The aim of this study was to show that recent methodological improvements on the use of Internet search engine information to track diseases can lead to improved retrospective flu estimates in multiple countries in Latin America.
A machine learning-based methodology that uses flu-related Internet search activity and historical information to monitor flu activity, named ARGO (AutoRegression with Google search), was extended to generate flu predictions for 8 Latin American countries (Argentina, Bolivia, Brazil, Chile, Mexico, Paraguay, Peru, and Uruguay) for the time period: January 2012 to December of 2016. These retrospective (out-of-sample) Influenza activity predictions were compared with historically observed flu suspected cases in each country, as reported by Flunet, an influenza surveillance database maintained by the World Health Organization. For a baseline comparison, retrospective (out-of-sample) flu estimates were produced for the same time period using autoregressive models that only leverage historical flu activity information.

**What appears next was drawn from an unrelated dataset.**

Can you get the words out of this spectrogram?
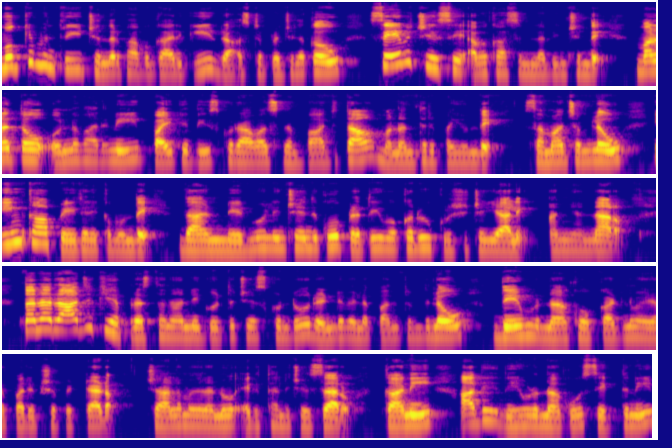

Novel influenza surveillance systems that leverage Internet-based real-time data sources including Internet search frequencies, social-network information, and crowd-sourced flu surveillance tools have shown improved accuracy over the past few years in data-rich countries like the United States. These systems not only track flu activity accurately, but they also report flu estimates a week or more ahead of the publication of reports produced by healthcare-based systems, such as those implemented and managed by the Centers for Disease Control and Prevention. Previous work has shown that the predictive capabilities of novel flu surveillance systems, like Google Flu Trends (GFT), in developing countries in Latin America have not yet delivered acceptable flu estimates.
We demonstrate here that a self-correcting machine learning method, leveraging Internet-based disease-related search activity and historical flu trends, has the potential to produce reliable and timely flu estimates in multiple Latin American countries. This methodology may prove helpful to local public health officials who design and implement interventions aimed at mitigating the effects of influenza outbreaks. Our methodology generally outperforms both the now-discontinued tool GFT, and autoregressive methodologies that exploit only historical flu activity to produce future disease estimates.
Our results show that ARGO-like models' predictive power outperform autoregressive models in 6 out of 8 countries in the 2012-2016 time period. Moreover, ARGO significantly improves on historical flu estimates produced by the now discontinued GFT for the time period of 2012-2015, where GFT information is publicly available.